It takes my old computer about five minutes to restart, so it’s no surprise that it took the Wachowski brothers a few years to reload the Matrix. They’ve spent their time well, producing a sequel that feels more like a continuation of the original film than a revisiting of the same concepts and characters. It doesn’t have that “same steak rechewed” feel that the latest Bond or Halloween picture has, which may disappoint some viewers who need sequels to reproduce the exact experience of an original.
One factor of The Matrix that always played a bit off for me was the way the enslavement of mankind was explained – the humans “scorched the sky” to cut off solar power from the machines, and in response the machines bred most of the human race in captivity as “human batteries” for power, keeping them alive but unknowingly subservient via an artificial environment called the Matrix. Why not use a more efficient power plant like cattle or elephants – were all other species wiped out by the war? For that matter, why not tap the planet’s abundant geothermal power (as the citizen’s of the last free city Zion are seen doing here), or some other less complicated and troublesome source? It all seemed pretty illogical.
Reloaded gets around to providing an answer to that mystery, but you may just miss it. Most viewers can just sit back and enjoy the fireworks, which are abundant. Some time after The Matrix, it’s learned that the machines have found the location of Zion and sent a huge army of robots to dig down to it. While various shaky defenses are prepared, Morpheus (Laurence Fishburne) and his fellow believers hold out faith in the prophecies of The Oracle (Gloria Foster), bucking the system to await her word. Neo (Keanu Reeves) has become a Matrix superhero, able to fly and stop bullets in midair, but oddly still finds it necessary to engage his enemies in kung fu pugilism. Though mighty and confident, he still has a slight air of confusion – ending the war has to be more complex than simply “beating the machines”, but he can’t figure his place in things, and is still unsure whether he’s acting on his own will or just fulfilling Fate. After all, isn’t Fate just another form of slavery? He has a meeting with the Oracle and learns, among other things, that the key to getting to the Matrix mainframe is in the possession of the Keymaker (Randall Duk Kim of The Replacement Killers), one of many unusual new programs we meet living in the Matrix. He also meets Smith (Hugo Weaving) again, who is no longer an Agent, transformed by his last encounter with Neo into a more rebellious program. He’s still out to get our heroes though, and is now able to copy himself over others, producing an army of Smiths. Neo, Morpheus and Trinity (Carrie-Anne Moss) need to free the Keymaker from rogue program Merovingian (Lambert Wilson) and his gang, but only do so with the help of their foe’s sexy wife Persephone (Monica Belluci). Once they’ve got him, getting the Keymaker to the heavily-guarded back door corridor of the Matrix is an even tougher job, especially with Agents joining Merovingian’s occult killers along the way. Making matters worse is the fact that Neo has had a recurring nightmare that his beloved Trinity will die on this mission.

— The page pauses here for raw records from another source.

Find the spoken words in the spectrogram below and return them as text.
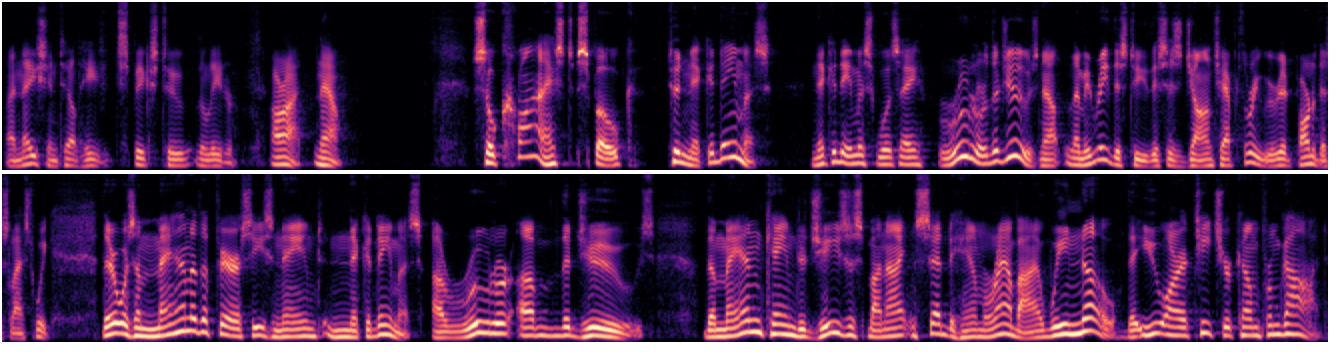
a nation, until he speaks to the leader. All right, now, so Christ spoke to Nicodemus. Nicodemus was a ruler of the Jews. Now, let me read this to you. This is John chapter 3. We read part of this last week. There was a man of the Pharisees named Nicodemus, a ruler of the Jews. The man came to Jesus by night and said to him, Rabbi, we know that you are a teacher come from God,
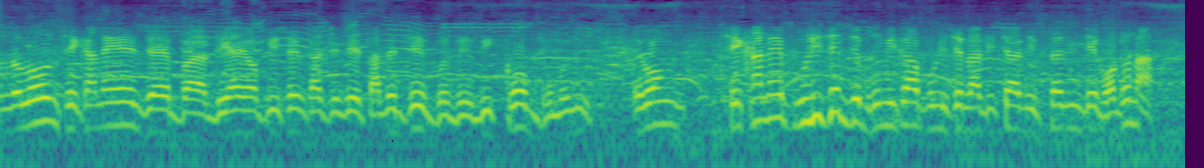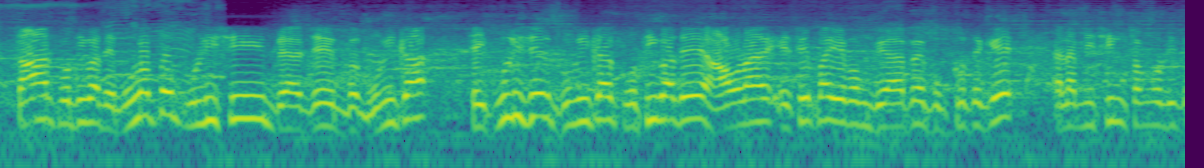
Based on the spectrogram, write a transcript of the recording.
আন্দোলন, সেখানে যে ডিআই অফিসের কাছে যে তাদের যে বিক্ষোভ এবং সেখানে পুলিশের যে ভূমিকা, পুলিশের লাঠিচার্জ ইত্যাদি যে ঘটনা, তার প্রতিবাদে মূলত পুলিশি যে ভূমিকা সেই পুলিশের ভূমিকার প্রতিবাদে হাওড়ায় এসএফআই এবং বিআরএফের পক্ষ থেকে একটা মিছিল সংগঠিত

All the complications and deep background of the story make it necessary that from time to time somebody has to stop the action and just tell us what’s going on. This can grate a bit – these scenes feel like molasses next to the insane action in between, but just shut up and take a breath while you catch up. In these movies, another gunfight or explosion is always just around the corner. The Wachowskis buck Hollywood “wisdom” here, setting kung fu genius Yuen Woo-ping loose to not only create superpowered fight scenes that last more than 30 seconds, but some of the greatest masterpieces of his career. See Neo fight hundreds of Smiths. See Neo fight Merovingian’s vampire master killers. See Neo fight Hong Kong star Ngai Sing. See Morpheus fight an Agent on top of a speeding 18-wheeler. And the action isn’t confined to punches and kicks – we get tons more chases, explosions and gunfire, all shot with an advanced new form of motion capture that lets the Wachowskis send their camera anywhere in a scene that they want to go. The centerpiece of the film is a stunning chase sequence in which Morpheus and Trinity try to take Keymaker down the dangerous Matrix freeway with Agents and Ghosts in very hot pursuit, while Neo has been teleported 500 miles away.
The Matrix changed f/x action movies forever, so the Wachowskis answer a very serious challenge here to outdo themselves in the sequel. For the most part, they’ve done so, delivering jaw-dropping stuff while keeping their storytelling fluid. Even with Neo clad in a black cassock, you rarely lose sight of where he is while attacked by the black-suited Smith army. The only problem here is that, what with providing the middle chapter in a trilogy and needing to keep a complex narrative afloat, sometimes the film loses its center. The super-Neo is no longer the befuddled hacker we were attached to, and having lost our guide within the Matrix, we’re in constant jeopardy of losing our way.